• **Task objective**
The records that follow are to be given again exactly. Do not carry over any image.

Exercise material section start

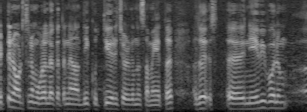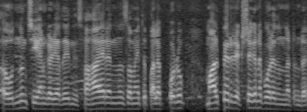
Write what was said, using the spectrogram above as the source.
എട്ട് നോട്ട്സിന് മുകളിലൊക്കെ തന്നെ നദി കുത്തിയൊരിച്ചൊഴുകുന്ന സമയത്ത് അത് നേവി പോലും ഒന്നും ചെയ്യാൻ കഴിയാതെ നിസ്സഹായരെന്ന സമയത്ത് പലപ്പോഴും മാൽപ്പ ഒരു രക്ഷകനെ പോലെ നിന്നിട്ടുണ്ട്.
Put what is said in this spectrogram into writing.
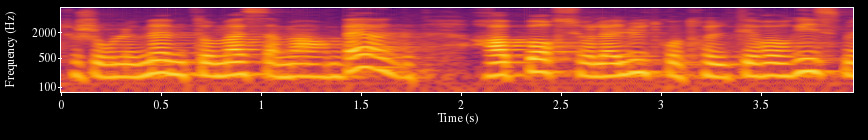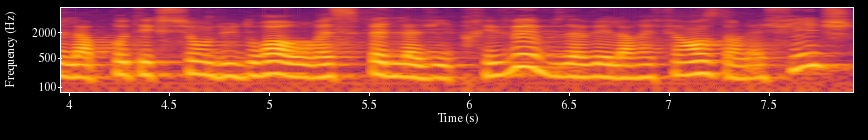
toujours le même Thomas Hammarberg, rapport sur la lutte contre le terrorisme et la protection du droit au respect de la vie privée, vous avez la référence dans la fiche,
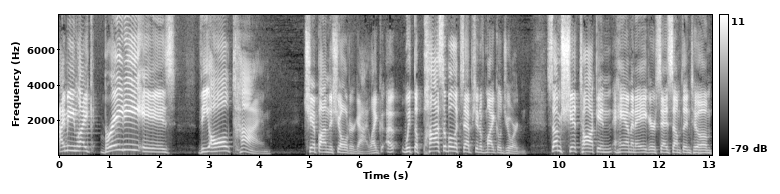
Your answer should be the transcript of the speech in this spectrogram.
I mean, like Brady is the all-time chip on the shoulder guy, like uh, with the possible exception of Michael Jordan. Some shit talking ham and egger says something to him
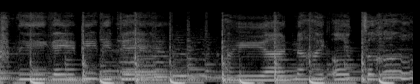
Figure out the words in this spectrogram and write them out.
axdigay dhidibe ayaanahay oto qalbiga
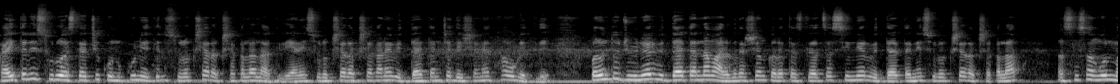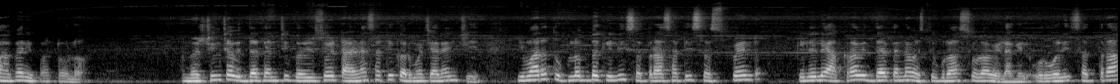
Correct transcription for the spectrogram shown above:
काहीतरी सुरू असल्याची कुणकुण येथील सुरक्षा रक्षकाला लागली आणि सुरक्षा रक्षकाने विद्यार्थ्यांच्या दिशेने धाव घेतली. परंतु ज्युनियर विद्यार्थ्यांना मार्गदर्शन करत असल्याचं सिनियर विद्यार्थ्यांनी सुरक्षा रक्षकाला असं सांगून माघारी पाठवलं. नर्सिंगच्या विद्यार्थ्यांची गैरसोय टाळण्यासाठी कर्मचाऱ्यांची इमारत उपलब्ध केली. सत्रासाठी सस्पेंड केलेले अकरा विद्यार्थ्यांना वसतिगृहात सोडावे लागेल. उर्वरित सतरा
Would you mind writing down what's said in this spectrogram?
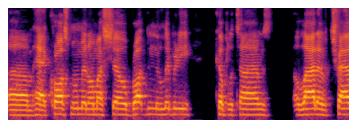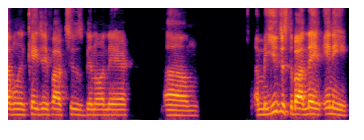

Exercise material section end

• **Solved problem**
Write what was said, using the spectrogram above as the source.
എട്ട് നോട്ട്സിന് മുകളിലൊക്കെ തന്നെ നദി കുത്തിയൊരിച്ചൊഴുകുന്ന സമയത്ത് അത് നേവി പോലും ഒന്നും ചെയ്യാൻ കഴിയാതെ നിസ്സഹായരെന്ന സമയത്ത് പലപ്പോഴും മാൽപ്പ ഒരു രക്ഷകനെ പോലെ നിന്നിട്ടുണ്ട്.
Put what is said in this spectrogram into writing.
toujours le même Thomas Hammarberg, rapport sur la lutte contre le terrorisme et la protection du droit au respect de la vie privée, vous avez la référence dans la fiche,
Your answer should be the transcript of the speech in this spectrogram.
I mean, like Brady is the all-time chip on the shoulder guy, like uh, with the possible exception of Michael Jordan. Some shit talking ham and egger says something to him
Figure out the words in this spectrogram and write them out.
axdigay dhidibe ayaanahay oto qalbiga
Correct transcription for the spectrogram shown above:
काहीतरी सुरू असल्याची कुणकुण येथील सुरक्षा रक्षकाला लागली आणि सुरक्षा रक्षकाने विद्यार्थ्यांच्या दिशेने धाव घेतली. परंतु ज्युनियर विद्यार्थ्यांना मार्गदर्शन करत असल्याचं सिनियर विद्यार्थ्यांनी सुरक्षा रक्षकाला असं सांगून माघारी पाठवलं. नर्सिंगच्या विद्यार्थ्यांची गैरसोय टाळण्यासाठी कर्मचाऱ्यांची इमारत उपलब्ध केली. सत्रासाठी सस्पेंड केलेले अकरा विद्यार्थ्यांना वसतिगृहात सोडावे लागेल. उर्वरित सतरा
Would you mind writing down what's said in this spectrogram?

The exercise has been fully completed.